Reminders of an innocent time

Published 12:00 am Wednesday, September 11, 2013

Juxtaposition is a good word to describe two things taking place this week.

In case you need a definition of juxtaposition (and I looked it up to be sure I was thinking of the right word), it is “the grouping or comparison of two dissimilar objects.”

Put another way — “the juxtaposition of two contrasting objects, images, or ideas is the fact they are placed together or described together, so the differences between them are emphasized.”

So, the first thing going is the celebration of homecoming at Andalusia High School. For me comments on Facebook and from friends with children who are taking part in the activities brought a flood of memories.

One person mentioned “the float site” and I was back in 8th grade fluffing Kleenex flowers we attached to a chicken wire frame that sat on top of a flatbed trailer. Back in the day, teachers let us make those flowers during class. (Probably doesn’t happen now that making good on those state tests is so important.)

There was so much excitement at the float site on the nights leading up to the big parade. Well, some of the excitement was seeing who (for girls this meant boys) was there working on the float. Or at least who was there to say they were working on the float (I’m not naming names, but some were into flirting more than working.)

What a wonderful innocent time that was in my life. I was on the edge of childhood, just dipping my foot into the teenage waters. The future held promise and the mystery of what growing up might be like.

Now, to the other event, the one juxtaposed with the homecoming celebration. This week is the 12th anniversary of 9/11. Remember when those numbers only meant it was the 11th day of the ninth month?

Today a journalist friend and I talked about where we were on the morning of Sept. 11, 2011. We remembered the shock we felt seeing the towers fall and the fear and uncertainty that was in the air for days after that tragic morning.

She mentioned a conversation she had with her publisher about how today’s media with the Internet and social sites might cover an event like 9/11. It was a reminder of how quickly the world and the way we live in the world changed.

Now, I sit here writing and reminiscing about two very different events, both times of change. The first is a sweet memory of an innocent time when my world felt safe, secure and the word terrorism was not in my vocabulary. I felt the anticipation of moving toward adulthood, anxious and excited to step out into the world that awaited me.

The second is the recollection of a day that made terrorism and terrorists a permanent part of the entire country’s vocabulary. After that morning, I felt uncertainty and a bit of anxiety about what might lie ahead.

So this week homecoming reminds me of innocence, of living in a place where my biggest concern was our float coming in first place. At the same time, 9/11 takes me back to a morning when I found myself in a place where innocence was gone, burned away with crashing planes and falling towers.

Juxtaposition – two contrasting objects, images, or ideas placed together to emphasize the differences between them.

Today, we remember those who died on that September morning 12 years ago. Friday we watch floats pass as AHS celebrates its homecoming with a parade.

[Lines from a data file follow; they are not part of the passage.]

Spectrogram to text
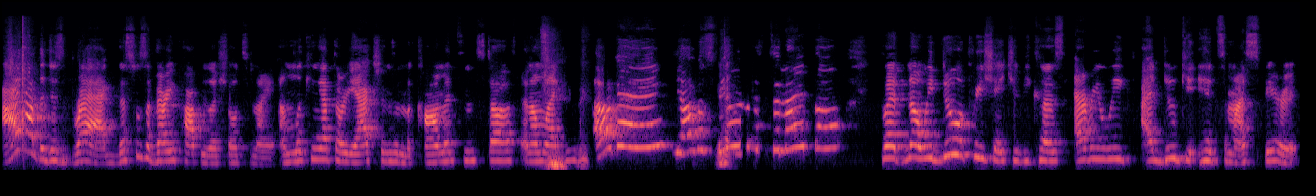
I have to just brag. This was a very popular show tonight. I'm looking at the reactions and the comments and stuff, and I'm like, okay, y'all was feeling this tonight though. But no, we do appreciate you because every week I do get hits in my spirit.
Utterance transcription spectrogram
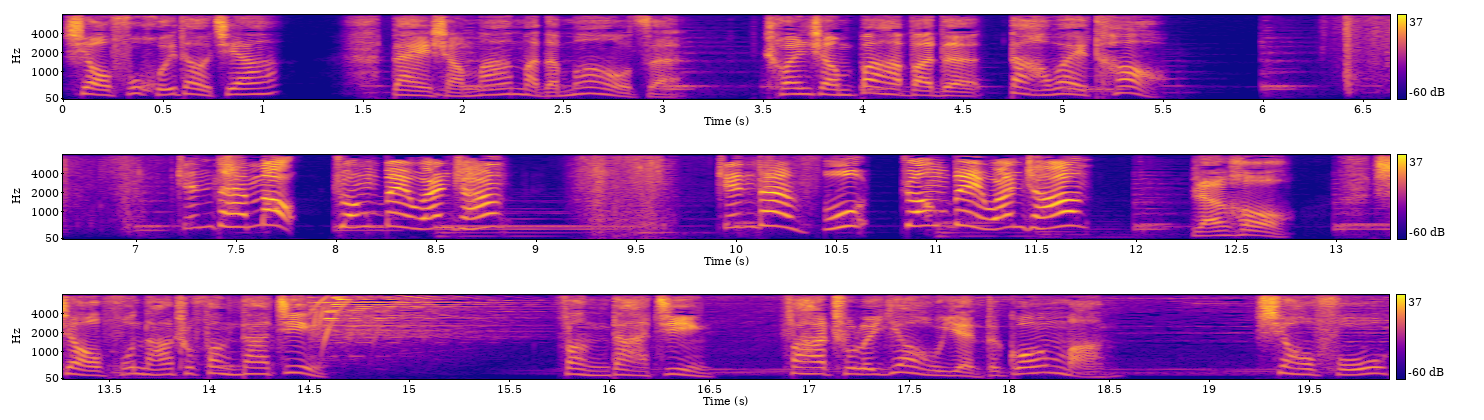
小福回到家，戴上妈妈的帽子，穿上爸爸的大外套。侦探帽装备完成，侦探服装备完成。然后，小福拿出放大镜，放大镜发出了耀眼的光芒。小福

I suppose we are less innocent than in the days of my youth, but we are still here, still listening to the band and waving at smiling homecoming queens. Perhaps that says a lot about the strength of the human spirit to move beyond tragedy and to embrace living.

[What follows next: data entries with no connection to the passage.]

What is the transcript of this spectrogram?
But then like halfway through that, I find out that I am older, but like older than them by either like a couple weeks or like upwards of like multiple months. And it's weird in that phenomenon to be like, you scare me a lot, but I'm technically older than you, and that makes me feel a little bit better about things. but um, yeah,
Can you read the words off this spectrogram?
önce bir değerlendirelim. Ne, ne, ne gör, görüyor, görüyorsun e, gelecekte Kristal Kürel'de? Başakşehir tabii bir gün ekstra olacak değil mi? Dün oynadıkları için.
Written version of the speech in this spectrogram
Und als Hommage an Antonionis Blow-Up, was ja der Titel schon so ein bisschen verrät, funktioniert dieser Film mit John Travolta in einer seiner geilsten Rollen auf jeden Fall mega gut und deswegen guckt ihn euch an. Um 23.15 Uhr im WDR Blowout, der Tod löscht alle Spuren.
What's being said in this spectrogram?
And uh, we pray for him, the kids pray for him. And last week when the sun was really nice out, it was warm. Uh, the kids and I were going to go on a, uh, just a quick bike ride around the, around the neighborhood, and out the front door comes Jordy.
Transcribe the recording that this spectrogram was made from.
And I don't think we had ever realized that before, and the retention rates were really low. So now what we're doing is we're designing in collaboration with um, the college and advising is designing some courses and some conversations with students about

And what could be a more fitting tribute to those we lost than to enjoy the celebration and to march ahead with hope.